In all honesty, I was too busy "ooh-ing" and "ahh-ing" over the plants to take note of the names of many of them. But I'm pretty sure this is a very large Beavertail cactus Matt is posing next to.

Above is an Occotillo. It looks like a bunch of dead spiny sticks stuck in the ground, but it is actually alive and grows tiny leaves and flowers. I love the variation in color.

I was facinated by these barrell cacti. It's neat how they form clumps and kind of pile on top of each other.
(above) A huge agave

Outside the "World's First" Cactarium:

Like a kid in a candy store. "Wow," I kept saying.

(Above and Below) these were two of the most beautiful cacti I've ever seen!!

From this shot (I apologize for all the photos of me in them, but Matt insisted on taking a lot) you can see just how many different varities are in the Cactarium (the greenhouse at the back of the garden.)

Above is an interesting form of Crassula Gollum.

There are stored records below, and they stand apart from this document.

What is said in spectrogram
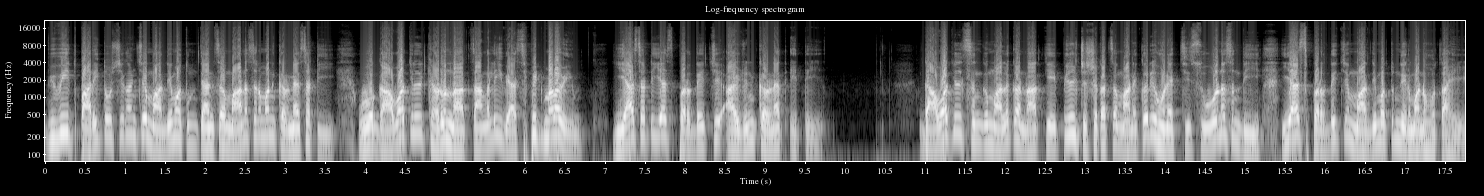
विविध पारितोषिकांच्या माध्यमातून त्यांचा मानसन्मान करण्यासाठी व गावातील खेळाडूंना चांगली व्यासपीठ मिळावी यासाठी या स्पर्धेचे आयोजन करण्यात येते. गावातील संघ मालकांना केपीएल चषकाचा मानकरी होण्याची सुवर्ण संधी या स्पर्धेच्या माध्यमातून निर्माण होत आहे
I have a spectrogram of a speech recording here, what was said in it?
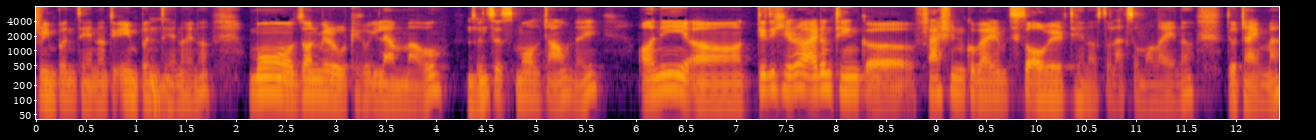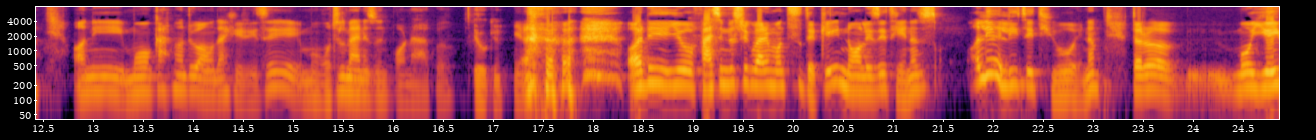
ड्रिम पनि थिएन त्यो एम पनि थिएन होइन। म जन्मेर हुर्केको इलाममा हो इट्स अ स्मल टाउन है। अनि त्यतिखेर आई डोन्ट थिङ्क फेसनको बारेमा त्यस्तो अवेर थिएन जस्तो लाग्छ मलाई होइन त्यो टाइममा अनि म काठमाडौँ आउँदाखेरि चाहिँ म होटल म्यानेजमेन्ट पढ्न आएको। ओके। अनि यो फेसन इन्डस्ट्रीको बारेमा म त्यस्तो धेरै केही नलेजै थिएन जस्ट अलिअलि चाहिँ थियो होइन। तर म यही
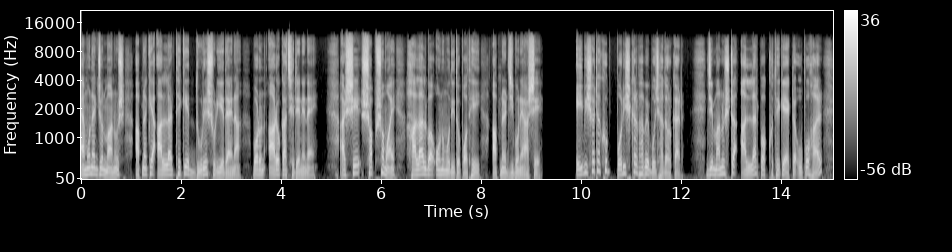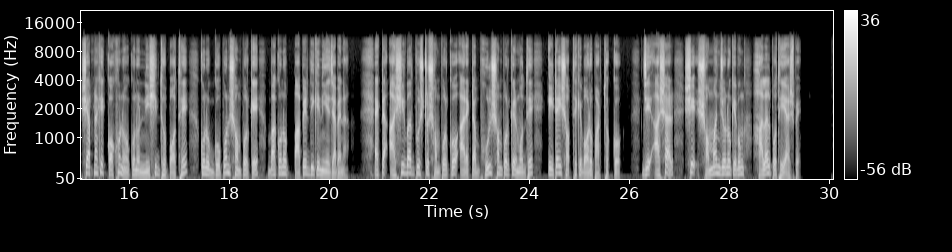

A very gnarly, woody stem. Below is a large, rare Cotyledon that I actually bought a small specimen of in the "gift shop" of the garden. Lucky me!!

I like this unusual succulent (aloe??)

The owners of the garden have a very good eye for neat stuff to decorate with. Below is an actual dinosaur foot print discovered in Arizona. They also had large fossils of sea shells, beautiful big chunks of white gypsum that looked like ice, volcanic rocks, ancient petrified tree trunks, even a huge chair carved out of an enormous tree trunk.

One of the few cacti blooms we saw.

There was even a corral of tortoises! We were there just in time for breakfast!

A really neat Asian-inspired section of the garden--Buddha is perched atop a mini-staircase underneath an amazing white-barked tree.

If you ever have a chance to visit this place--do it!! It is heaven for any cacti and succulent lover. At just $3 to get in, you can't go wrong. They also have a large area of plants for sale, as well as some other fun stuff. This was easily my favorite thing we did this trip.

Stay tuned for Part Two of the Palm Springs blog posts: Richard Neutra's Kaufman House!